Each entry below is to be written out exactly, and the pictures are to be left out.

BEGIN

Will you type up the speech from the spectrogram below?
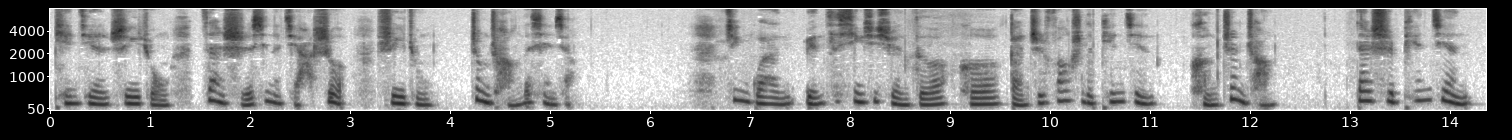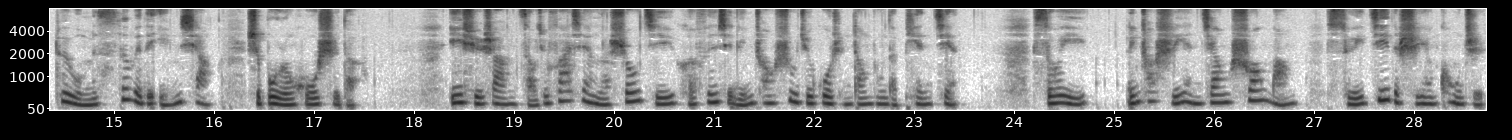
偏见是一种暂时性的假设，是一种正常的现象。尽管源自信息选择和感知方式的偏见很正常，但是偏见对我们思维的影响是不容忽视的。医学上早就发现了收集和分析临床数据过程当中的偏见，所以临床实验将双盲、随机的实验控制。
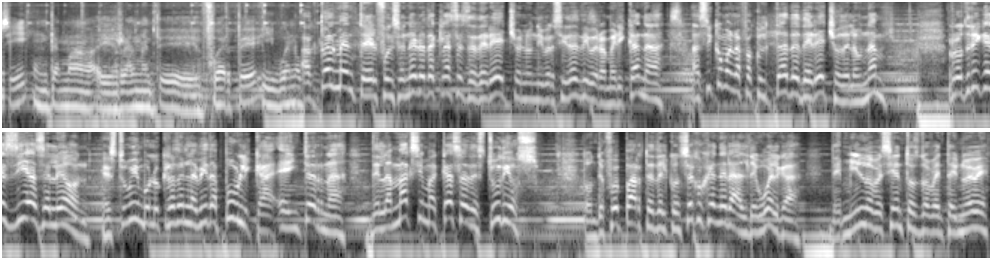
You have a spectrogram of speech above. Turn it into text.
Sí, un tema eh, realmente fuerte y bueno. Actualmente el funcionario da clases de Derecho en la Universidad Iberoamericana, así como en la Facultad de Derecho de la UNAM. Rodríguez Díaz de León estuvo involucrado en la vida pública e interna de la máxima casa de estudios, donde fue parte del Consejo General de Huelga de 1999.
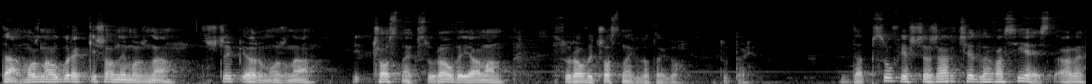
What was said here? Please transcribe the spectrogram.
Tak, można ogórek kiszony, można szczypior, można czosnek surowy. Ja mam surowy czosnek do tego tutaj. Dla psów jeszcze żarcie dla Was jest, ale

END

> **Answer to the exercise**
Will you type up the speech from the spectrogram below?
偏见是一种暂时性的假设，是一种正常的现象。尽管源自信息选择和感知方式的偏见很正常，但是偏见对我们思维的影响是不容忽视的。医学上早就发现了收集和分析临床数据过程当中的偏见，所以临床实验将双盲、随机的实验控制。
You have a spectrogram of speech above. Turn it into text.
Sí, un tema eh, realmente fuerte y bueno. Actualmente el funcionario da clases de Derecho en la Universidad Iberoamericana, así como en la Facultad de Derecho de la UNAM. Rodríguez Díaz de León estuvo involucrado en la vida pública e interna de la máxima casa de estudios, donde fue parte del Consejo General de Huelga de 1999.
What was said here? Please transcribe the spectrogram.
Tak, można ogórek kiszony, można szczypior, można czosnek surowy. Ja mam surowy czosnek do tego tutaj. Dla psów jeszcze żarcie dla Was jest, ale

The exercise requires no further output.